In the world of marketing, fashion has traditionally not been taken very seriously. It’s been viewed as un-strategic, driven more by short-term fads and personal quirks and hunches than solid planning and strategic thinking. Concerned more with ever-changing appearances than building long-term brand essences.
Yet, some of the most profitable and successful brands of the past decades have been fashion brands. Armani, Burberry, Louis Vuitton et al. have set standards in building strong, globally understood and admired equities. They have grown quite intricate and carefully mapped brand structures across categories and tiers that put many classic marketers to shame. And they have often lead the way in establishing new marketing strategies and tactics, may it be Burberry and its innovative embrace of digital or Armani and its ingenious approach to brand architecture and distribution.
Which is getting to the point: Fashion is by nature forward – in-synch with if not creating trends. It can show us where our societies are heading, or at least what they’re currently lacking and will be desiring.
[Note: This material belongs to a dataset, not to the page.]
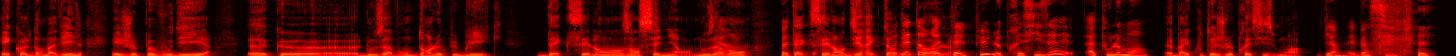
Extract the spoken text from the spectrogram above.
écoles dans ma ville et je peux vous dire euh, que nous avons dans le public d'excellents enseignants. Nous avons d'excellents directeurs d'école. Peut-être aurait-elle pu le préciser, à tout le moins. Eh bien, écoutez, je le précise moi. Bien, eh bien c'est fait.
Not too long ago Hedi Slimane became chief designer for YSL and Raf Simmons was made the same for Dior. This might not mean a lot to the non-fashion involved, but it is actually quite remarkable. Mr. Slimane as well as Mr. Simmons are both known to be much more than great fashion designers, in fact neither is a classically trained tailor or fashion apprentice. Both are rather known as artists in a general sense, one an accomplished photographer and curator, the other a respected art consultant with an unerring eye for emerging artists, among others. The fact that two of the most venerated fashion houses are now betting their future on these cultural arbiters indicates how they see themselves: Not so much mere providers of well designed clothes but overall purveyors of a lifestyle, for lack of a better term.
A strategic shift that was started most prominently by Tom Ford for Gucci and has recently been taken to ever new heights by Marc Jacobs and Louis Vuitton. Cooperating with artists like Takashi Murakami or Yayoi Kusama, touting Sofia Coppola or Rachel Feinstein (wife of John Curin) as muse-models, or shooting with art photographers like Juergen Teller, Jacobs has not only built one of the most profitable fashion houses but a cultural force par excellence. Creating an aura around the brand as the epicenter not just of fashion, but art, entertainment and showbiz, our culture at large. Always at the edge, constantly surprising, eternally desirable – staying emerging and fresh despite the fact that there’s hardly a premium brand more established, ubiquitous and inflated than LV. They have, in short, managed to maintain the perfect equilibrium between longing and belonging.
And this is where classic marketers should take a close look. We are living in the age of the communication (or some say entertainment) economy, where brands, all brands and not just fashion icons, have to be their own medium, creating cultural resonance beyond consumer relevance. Beyond guaranteeing quality standards and adding emotional value they need to provide meaning and inspiration to fuel our collective discourse and our individual imagination. Moving from a psychological approach to brand understanding and management to a more socio-cultural one. Creating customer value by delivering innovative cultural expressions (Douglas Holt) that we can rally around or dismiss, but which can help us navigate the world, organize our lives and construct our fickle identities.
Now, if you think, “yeah, that’s easy in categories naturally part of our cultural canon”, think again. Apple, Nike, Method, Vitamin Water … they have all shown that it can be done in any category – higher or lower, more or less involved. They have opened themselves and not only developed an ever growing following and lasting acceptance. They have created entirely new marketplaces and opportunities for themselves. Simply by embracing what they are and should be – not just a commercial enterprise but a cultural entity acting and partaking and evolving in our world together with the rest of us.
In order to achieve this, it is of course important to understand your purpose and meaning, your “cultural code” in the words of Clotaire Rapaille. But it is as, if not more, important, to create an internal and external brand culture that is seamless, coherent – if not always consistent – and unique. A style, a way of thinking and doing things, that sets you apart and gives your stakeholders something to identify with – and aspire to. And this is what fashion (and beauty) brands have always understood and taken to heart – that the distinction between appearance and essence and the dismissal of the former can be outright dangerous. Because in a highly developed world where most functional needs are saturated how you do something is as crucial as what you do. Style and execution take the high ground right next to content and function. Because after all “only shallow people don’t judge by appearances” as Oscar Wilde famously said more than 100 years ago. Or, to quote his fictional contemporary Mr. Carson from Downton Abbey: “If you are tired of style, you are tired of life.”